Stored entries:
Content starts
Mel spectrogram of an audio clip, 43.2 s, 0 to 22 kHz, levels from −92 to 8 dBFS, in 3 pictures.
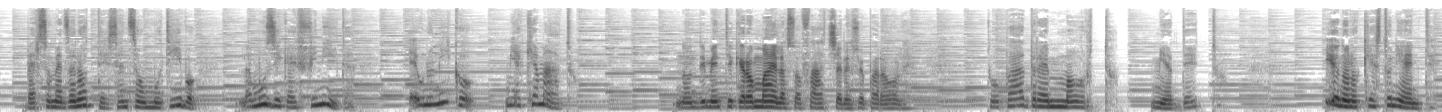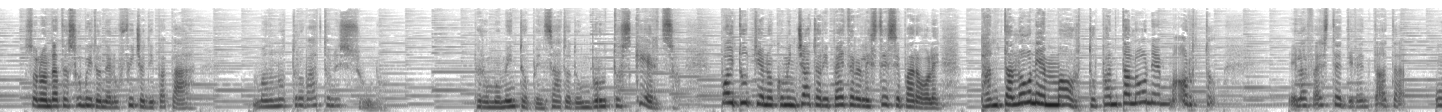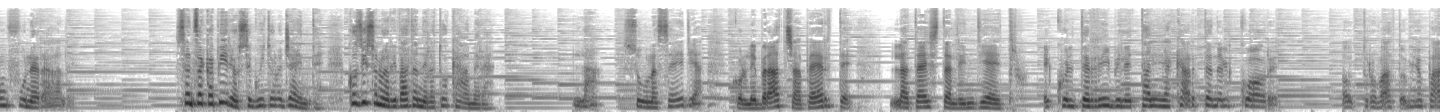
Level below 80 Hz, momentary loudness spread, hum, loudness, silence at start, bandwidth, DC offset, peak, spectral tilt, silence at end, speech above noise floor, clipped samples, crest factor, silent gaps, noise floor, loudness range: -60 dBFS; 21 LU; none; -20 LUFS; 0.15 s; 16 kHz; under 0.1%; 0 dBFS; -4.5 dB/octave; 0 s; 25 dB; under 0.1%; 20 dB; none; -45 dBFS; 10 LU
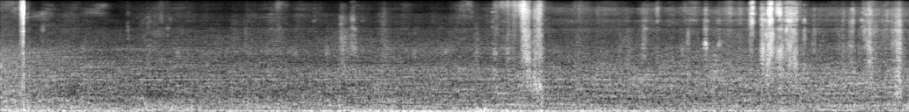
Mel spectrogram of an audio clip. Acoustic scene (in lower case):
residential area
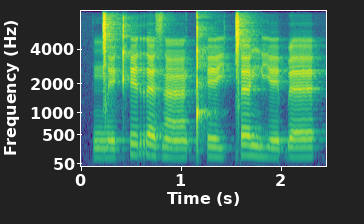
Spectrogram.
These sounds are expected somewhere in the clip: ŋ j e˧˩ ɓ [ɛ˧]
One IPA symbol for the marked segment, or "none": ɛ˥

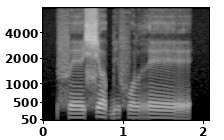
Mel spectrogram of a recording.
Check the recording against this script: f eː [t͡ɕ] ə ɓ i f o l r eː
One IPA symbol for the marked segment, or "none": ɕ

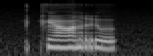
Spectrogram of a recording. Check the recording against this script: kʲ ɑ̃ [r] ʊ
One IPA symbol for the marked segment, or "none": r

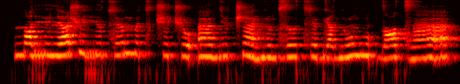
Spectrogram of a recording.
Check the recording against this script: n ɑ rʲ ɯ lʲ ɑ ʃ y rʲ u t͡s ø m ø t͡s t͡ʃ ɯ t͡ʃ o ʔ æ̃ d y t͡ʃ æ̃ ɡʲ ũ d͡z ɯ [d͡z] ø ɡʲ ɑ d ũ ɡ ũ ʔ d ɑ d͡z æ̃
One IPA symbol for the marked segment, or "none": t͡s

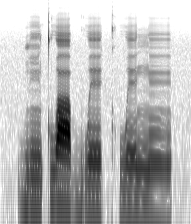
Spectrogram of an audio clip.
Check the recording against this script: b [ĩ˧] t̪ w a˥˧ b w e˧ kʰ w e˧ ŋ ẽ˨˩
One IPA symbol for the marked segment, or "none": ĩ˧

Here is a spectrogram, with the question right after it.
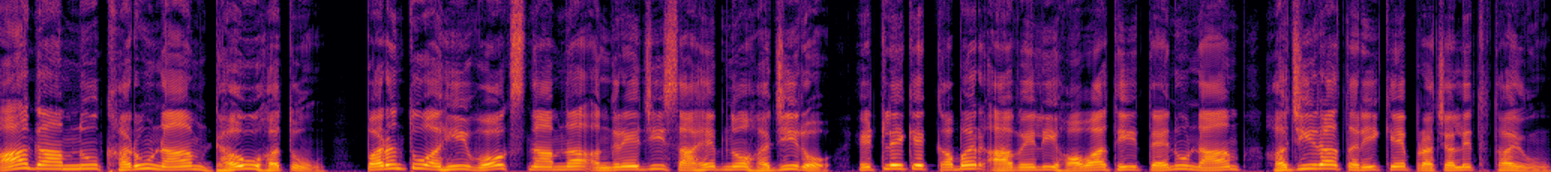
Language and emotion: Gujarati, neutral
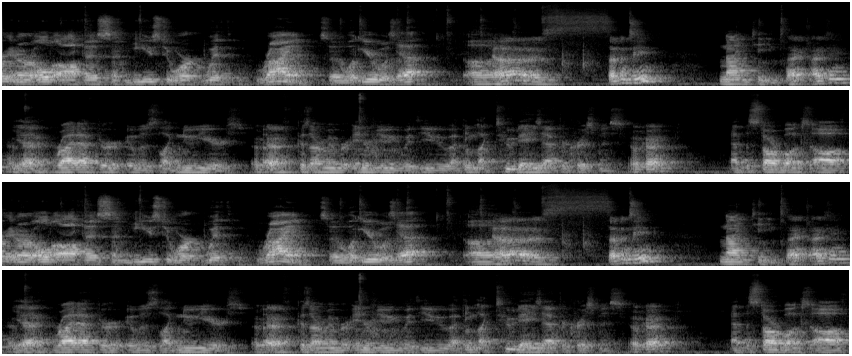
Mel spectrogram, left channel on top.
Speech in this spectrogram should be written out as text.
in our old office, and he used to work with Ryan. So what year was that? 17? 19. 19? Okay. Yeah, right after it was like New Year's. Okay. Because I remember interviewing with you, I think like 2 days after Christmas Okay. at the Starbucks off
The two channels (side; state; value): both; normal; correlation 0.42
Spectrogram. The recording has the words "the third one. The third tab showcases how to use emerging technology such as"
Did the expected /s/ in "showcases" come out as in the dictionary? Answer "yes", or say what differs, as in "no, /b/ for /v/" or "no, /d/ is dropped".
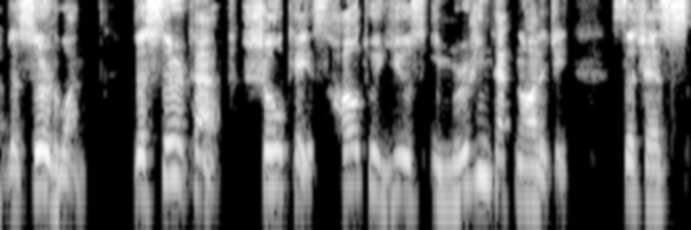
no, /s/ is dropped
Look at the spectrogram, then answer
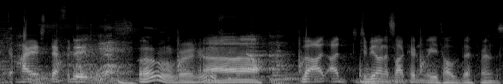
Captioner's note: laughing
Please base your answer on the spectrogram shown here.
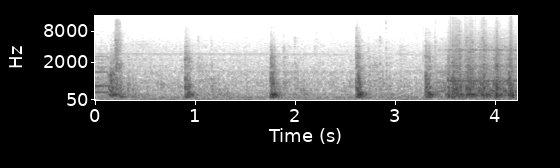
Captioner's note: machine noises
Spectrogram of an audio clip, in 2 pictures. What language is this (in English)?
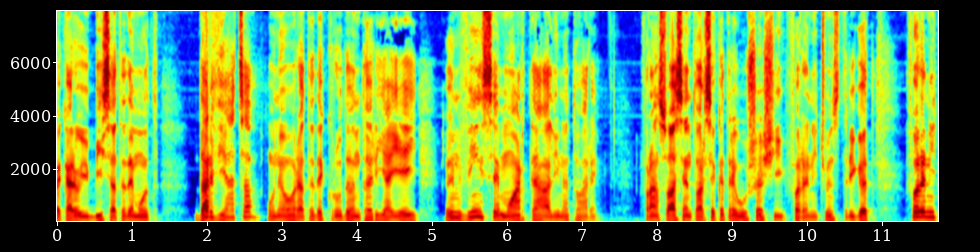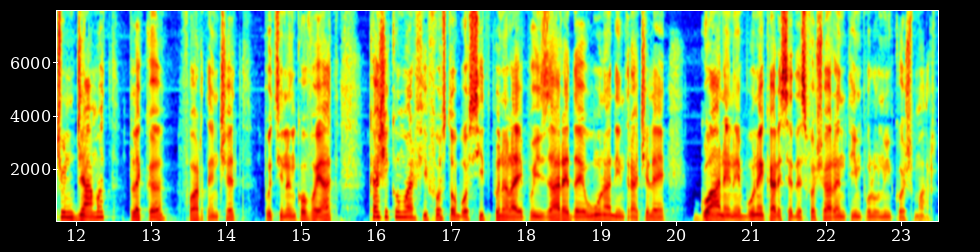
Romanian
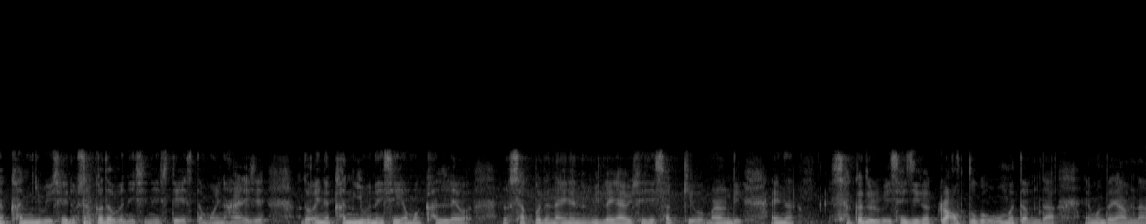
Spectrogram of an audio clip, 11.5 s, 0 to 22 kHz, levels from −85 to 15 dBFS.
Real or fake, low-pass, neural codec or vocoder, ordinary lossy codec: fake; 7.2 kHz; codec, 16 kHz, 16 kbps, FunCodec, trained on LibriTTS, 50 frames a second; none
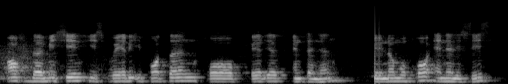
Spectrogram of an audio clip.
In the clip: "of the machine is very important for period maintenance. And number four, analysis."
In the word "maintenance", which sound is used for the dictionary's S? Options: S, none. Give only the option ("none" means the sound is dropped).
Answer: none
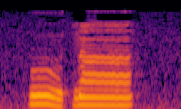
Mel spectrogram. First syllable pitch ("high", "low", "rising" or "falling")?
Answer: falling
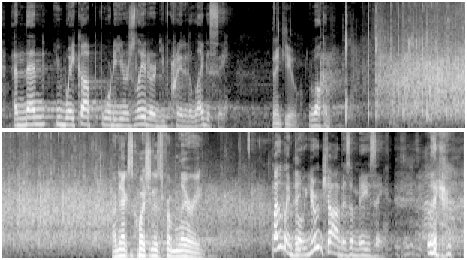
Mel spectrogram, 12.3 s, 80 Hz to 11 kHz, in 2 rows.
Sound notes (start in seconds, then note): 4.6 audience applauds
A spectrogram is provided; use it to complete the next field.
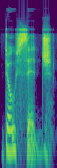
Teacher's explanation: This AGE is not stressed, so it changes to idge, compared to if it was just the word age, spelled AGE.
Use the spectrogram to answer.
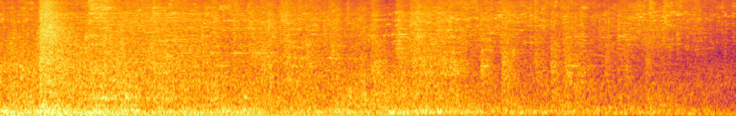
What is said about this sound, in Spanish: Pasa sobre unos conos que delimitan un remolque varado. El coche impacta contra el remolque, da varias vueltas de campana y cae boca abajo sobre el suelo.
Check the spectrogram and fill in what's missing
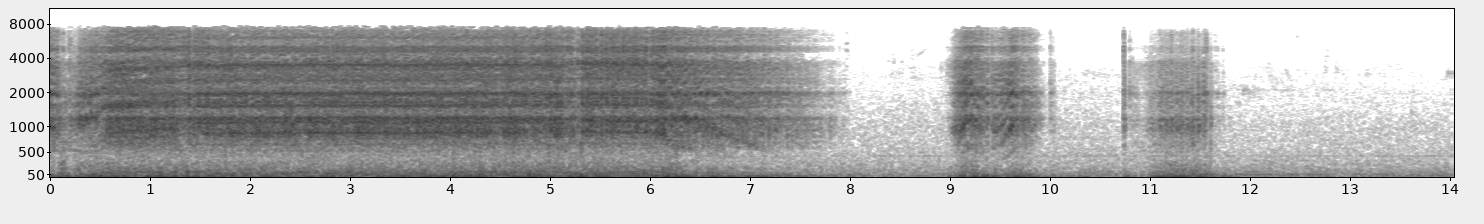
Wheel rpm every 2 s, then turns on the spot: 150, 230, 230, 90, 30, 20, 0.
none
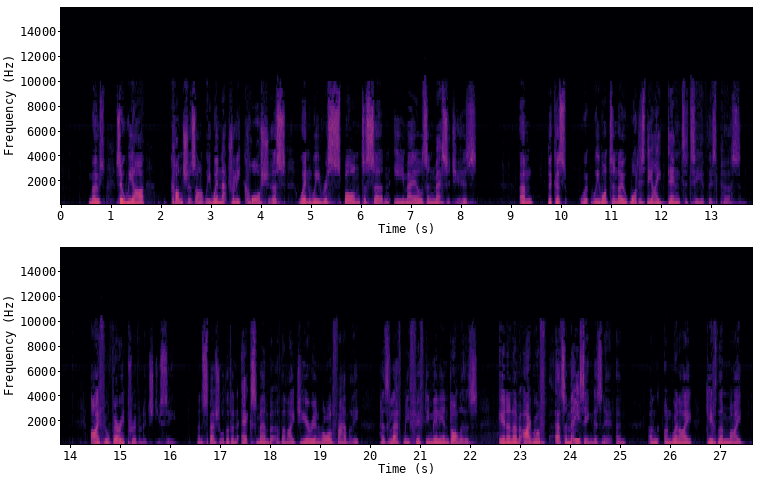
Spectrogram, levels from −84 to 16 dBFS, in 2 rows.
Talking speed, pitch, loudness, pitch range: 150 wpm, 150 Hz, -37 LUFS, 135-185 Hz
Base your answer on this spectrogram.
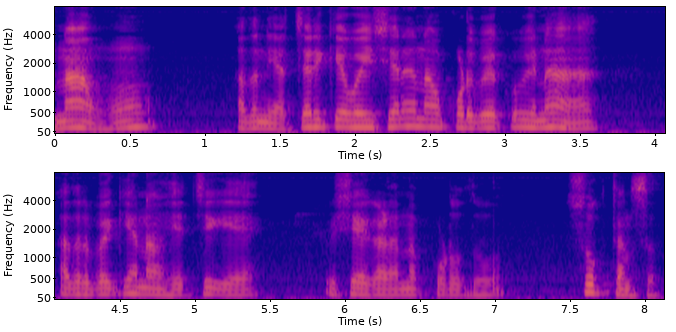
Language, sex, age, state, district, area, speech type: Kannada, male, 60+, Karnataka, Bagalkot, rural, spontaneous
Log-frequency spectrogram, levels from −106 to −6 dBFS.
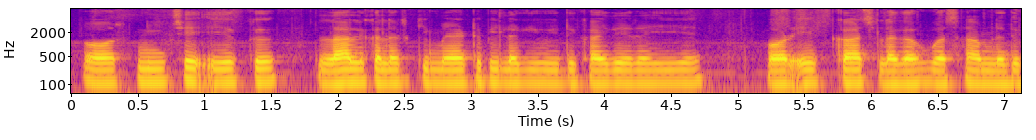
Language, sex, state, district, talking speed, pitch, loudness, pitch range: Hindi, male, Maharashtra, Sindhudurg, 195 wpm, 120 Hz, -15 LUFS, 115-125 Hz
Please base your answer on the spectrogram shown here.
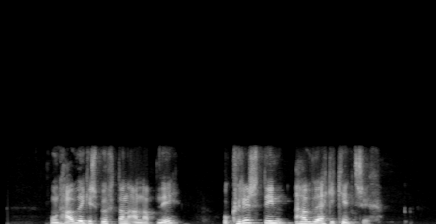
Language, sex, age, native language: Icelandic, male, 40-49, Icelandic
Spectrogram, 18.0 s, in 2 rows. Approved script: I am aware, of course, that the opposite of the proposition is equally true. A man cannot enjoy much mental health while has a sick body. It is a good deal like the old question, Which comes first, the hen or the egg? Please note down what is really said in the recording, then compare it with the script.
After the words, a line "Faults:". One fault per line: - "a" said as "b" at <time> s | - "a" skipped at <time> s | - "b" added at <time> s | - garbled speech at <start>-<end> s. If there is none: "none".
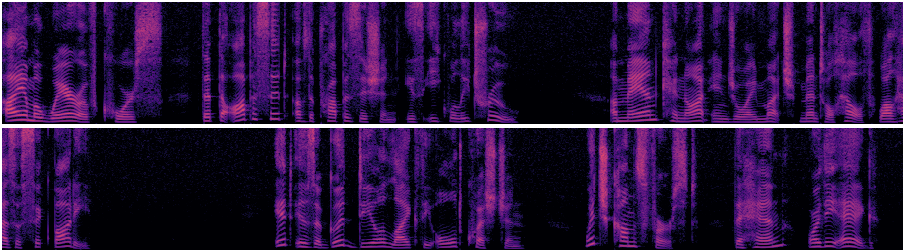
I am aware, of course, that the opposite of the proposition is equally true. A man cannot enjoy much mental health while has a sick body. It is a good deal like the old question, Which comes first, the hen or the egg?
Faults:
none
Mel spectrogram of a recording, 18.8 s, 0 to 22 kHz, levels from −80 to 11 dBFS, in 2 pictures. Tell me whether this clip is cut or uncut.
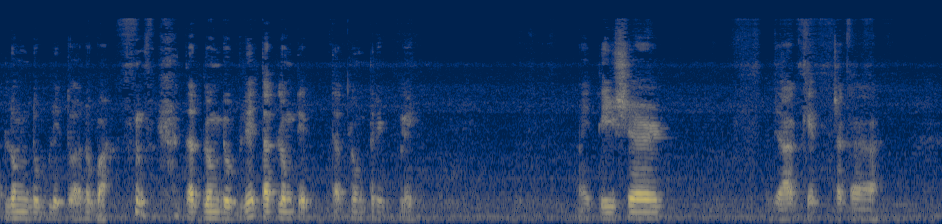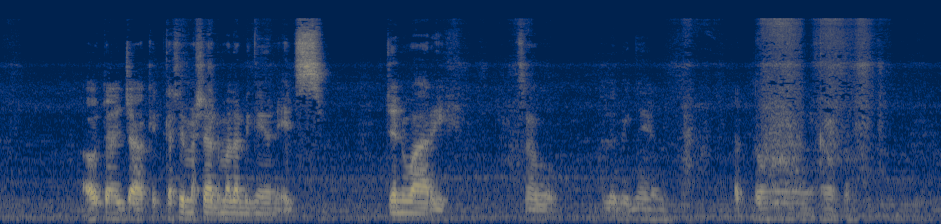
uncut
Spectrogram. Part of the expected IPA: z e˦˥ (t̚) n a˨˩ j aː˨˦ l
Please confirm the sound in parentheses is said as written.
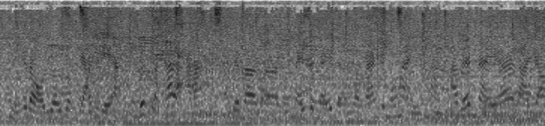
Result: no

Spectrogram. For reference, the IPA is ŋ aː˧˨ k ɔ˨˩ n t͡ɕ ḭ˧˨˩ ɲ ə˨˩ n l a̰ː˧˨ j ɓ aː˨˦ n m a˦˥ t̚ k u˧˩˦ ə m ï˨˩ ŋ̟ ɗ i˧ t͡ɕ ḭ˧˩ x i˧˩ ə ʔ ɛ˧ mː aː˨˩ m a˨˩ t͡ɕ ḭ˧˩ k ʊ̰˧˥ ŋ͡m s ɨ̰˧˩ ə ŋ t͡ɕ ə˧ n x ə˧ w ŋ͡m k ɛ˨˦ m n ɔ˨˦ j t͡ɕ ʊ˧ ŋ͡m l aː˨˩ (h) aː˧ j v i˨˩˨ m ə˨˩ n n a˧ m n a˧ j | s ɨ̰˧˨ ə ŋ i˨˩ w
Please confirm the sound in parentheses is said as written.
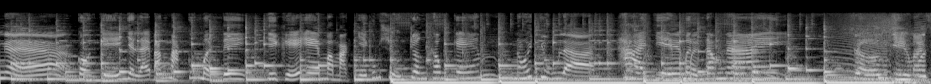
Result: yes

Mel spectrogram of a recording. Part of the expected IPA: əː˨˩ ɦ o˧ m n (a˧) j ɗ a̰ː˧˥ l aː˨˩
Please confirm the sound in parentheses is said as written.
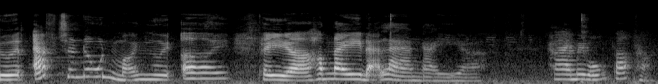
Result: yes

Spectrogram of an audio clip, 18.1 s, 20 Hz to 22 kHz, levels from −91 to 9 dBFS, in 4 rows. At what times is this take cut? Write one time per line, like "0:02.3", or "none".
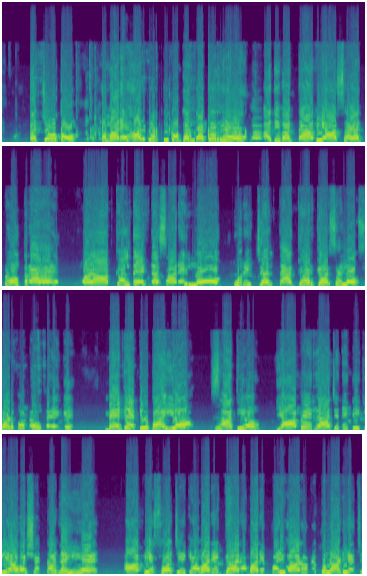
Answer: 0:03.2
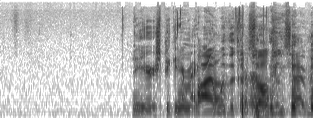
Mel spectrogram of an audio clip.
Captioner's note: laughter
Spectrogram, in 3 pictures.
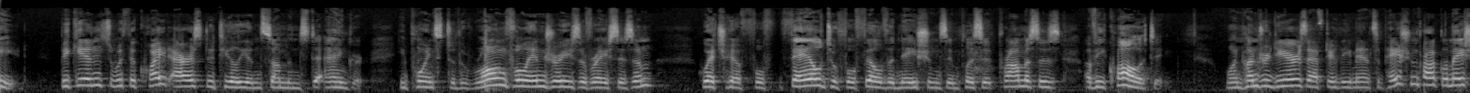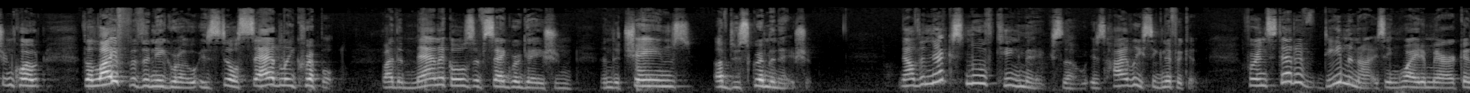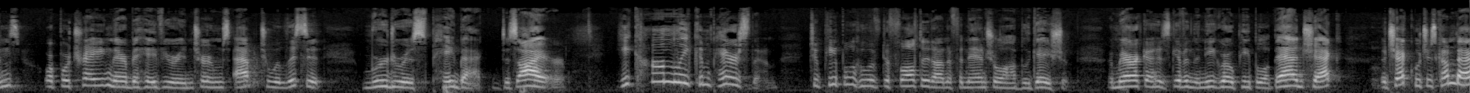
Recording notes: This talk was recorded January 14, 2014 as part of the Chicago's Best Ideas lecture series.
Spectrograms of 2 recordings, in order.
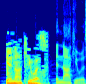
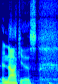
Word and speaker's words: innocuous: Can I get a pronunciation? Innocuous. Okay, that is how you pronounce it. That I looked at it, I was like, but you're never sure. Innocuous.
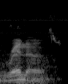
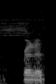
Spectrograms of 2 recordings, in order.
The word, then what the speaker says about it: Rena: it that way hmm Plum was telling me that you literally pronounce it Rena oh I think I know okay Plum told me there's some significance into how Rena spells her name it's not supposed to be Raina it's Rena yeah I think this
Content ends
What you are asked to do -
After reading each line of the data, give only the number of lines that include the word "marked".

Response to the exercise -
5